It has rained every day but one over the last fortnight. Not just a passing shower, but the whole day, like the ones you remember confining you to the house during the school holidays. The ground is wet, as saturated as it can be, and the stream has been rushing driftwood into dams, scouring the banks and rumbling stones into new places.
I have ventured carefully onto the beds just twice whilst we have been here over the Easter period to pull bittercress and winter-growing speedwells. They have seized the no-go zone and have made growth despite the cold. Hardy celandines have flushed the hedgerows with leaf, but they have not been showing their lacquered petals because the sun has stayed behind cloud. Elsewhere, there is half as much growth as this time last year and I find myself yearning for the chance to fill a jug with spring things, for the excitement of the new.
With the winter refusing to loosen its grip, the pickings have been slim, but this is compounded by the fact that this is a new garden. The tardy spring is a also a clear reminder that when you start from scratch, a garden is a commitment to waiting and though I know it will ease as soon as the weather warms, right now I am feeling the hunger.
I have started a list of early to bloom flowers that I’d like to see more of next year. The garden could take more pulmonarias in several places and in quantity for that early colour, and so that I can lace them with early bulbs. Right now, this is a garden without bulbs, because I like to feel settled for at least a year before introducing a layer that can complicate change if you need to make it early on. We have bulbs in the meadow banks that are slowly establishing, but their absence amongst the new life of the garden is stark. I want to see erythroniums where there will be a little shade, Ipheion where the sun can spring open their flowers and early Corydalis to make their way through the groundcovers as they mesh together.
Up by the house and alongside the barn where we are a couple of years ahead and have already started to introduce the bulb layer, I have planted Crocus speciosus, Nerine bowdenii and Amaryllis belladonna for the autumn, but right now and rising above them all at the other end of winter is Gladiolus tristis. This willowy South African is a week or so later this year, but miraculous enough in its emerging form to stave off my hunger. Awakening from summer dormancy in the autumn, their needle like leaves push through the receding growth of their neighbours to stand tall already through the dark months. Reading will tell you that they need a sheltered spot and yes, I have seen this winter green foliage damaged in a frost pocket, but they have stood unscathed by this year’s winter on our exposed slopes. Literature will also tell you that the Marsh Afrikaner is to be found in wetland areas and on banks above streams in high grassland in the wild, but here free-draining ground and full sun provide their favoured position.

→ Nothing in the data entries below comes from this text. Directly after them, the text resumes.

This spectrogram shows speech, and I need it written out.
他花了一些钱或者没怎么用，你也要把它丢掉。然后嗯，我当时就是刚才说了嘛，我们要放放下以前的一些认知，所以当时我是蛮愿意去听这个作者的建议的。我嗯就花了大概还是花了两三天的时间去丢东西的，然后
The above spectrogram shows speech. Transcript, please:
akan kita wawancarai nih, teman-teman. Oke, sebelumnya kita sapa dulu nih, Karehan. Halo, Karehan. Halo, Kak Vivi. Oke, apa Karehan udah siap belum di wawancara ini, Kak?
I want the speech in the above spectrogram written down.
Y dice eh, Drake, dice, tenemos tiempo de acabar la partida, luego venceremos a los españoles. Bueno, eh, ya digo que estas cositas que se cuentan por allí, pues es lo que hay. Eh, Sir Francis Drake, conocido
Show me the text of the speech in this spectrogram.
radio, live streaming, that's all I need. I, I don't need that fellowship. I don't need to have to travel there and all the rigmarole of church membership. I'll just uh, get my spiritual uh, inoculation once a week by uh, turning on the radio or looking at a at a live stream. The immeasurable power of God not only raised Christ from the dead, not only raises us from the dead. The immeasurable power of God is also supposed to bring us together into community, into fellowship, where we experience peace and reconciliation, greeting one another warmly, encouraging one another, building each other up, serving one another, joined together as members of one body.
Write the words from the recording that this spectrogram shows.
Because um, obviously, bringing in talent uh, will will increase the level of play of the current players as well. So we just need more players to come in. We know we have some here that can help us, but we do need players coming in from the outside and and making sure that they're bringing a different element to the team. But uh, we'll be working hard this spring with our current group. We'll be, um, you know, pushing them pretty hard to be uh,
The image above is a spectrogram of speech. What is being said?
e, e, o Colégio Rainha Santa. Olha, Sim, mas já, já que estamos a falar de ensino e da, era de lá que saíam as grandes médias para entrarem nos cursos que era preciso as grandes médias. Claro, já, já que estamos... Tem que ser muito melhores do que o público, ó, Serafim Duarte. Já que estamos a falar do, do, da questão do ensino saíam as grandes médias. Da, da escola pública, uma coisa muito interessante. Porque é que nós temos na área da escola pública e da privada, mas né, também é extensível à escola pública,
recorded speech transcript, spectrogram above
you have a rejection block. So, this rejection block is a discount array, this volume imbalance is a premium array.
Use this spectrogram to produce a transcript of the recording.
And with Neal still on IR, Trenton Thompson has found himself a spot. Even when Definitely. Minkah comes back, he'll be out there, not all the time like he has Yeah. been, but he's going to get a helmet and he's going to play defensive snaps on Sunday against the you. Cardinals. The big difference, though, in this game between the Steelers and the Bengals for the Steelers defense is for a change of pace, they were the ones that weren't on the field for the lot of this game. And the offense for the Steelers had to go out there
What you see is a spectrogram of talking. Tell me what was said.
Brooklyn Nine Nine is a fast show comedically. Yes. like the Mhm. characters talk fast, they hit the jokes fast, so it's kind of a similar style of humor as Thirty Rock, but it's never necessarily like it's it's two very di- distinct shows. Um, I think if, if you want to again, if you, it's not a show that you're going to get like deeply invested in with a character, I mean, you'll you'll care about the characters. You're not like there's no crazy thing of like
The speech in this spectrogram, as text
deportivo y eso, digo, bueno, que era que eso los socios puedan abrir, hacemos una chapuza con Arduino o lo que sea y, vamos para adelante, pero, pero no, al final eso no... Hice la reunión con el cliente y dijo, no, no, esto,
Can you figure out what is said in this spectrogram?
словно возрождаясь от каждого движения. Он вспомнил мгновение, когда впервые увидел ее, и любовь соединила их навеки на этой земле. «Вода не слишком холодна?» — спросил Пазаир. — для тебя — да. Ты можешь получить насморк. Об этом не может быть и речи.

The flowers, which unfold themselves like bony fingers from their slender glove of foliage, are delicately balanced on almost invisible stems. Their necks tilt upward to suspend the flowers as they develop and there is room between each, flushing later in April first green then a luminous primrose to cream as they age. Standing at almost three feet by this point the hooded blooms will catch the slightest breeze to sway, tall and elegantly. At Great Dixter, where I first saw it in the Sunk Garden, I imagine its night perfume would be caught on still air held by the surrounding buildings. Here on our breezy slopes, we have it by the path so that you can dip your nose to the flowers at twilight.
Staking the rangy limbs is necessary if they strain and topple for light, so I like to grow it hard in a bright, airy place to keep strength in the limbs. Staking it once it is grown is almost impossible, however, as its foliage is every bit as delicate as the reeds it resembles and will bend irreparably once it falters. A network of hazel twigs, inserted if you can remember in the autumn, will allow it to grow into position and not to distract from its finely drawn outline. One that in every move of its early awakening will help in staving off the hunger pains brought on by a reluctant spring.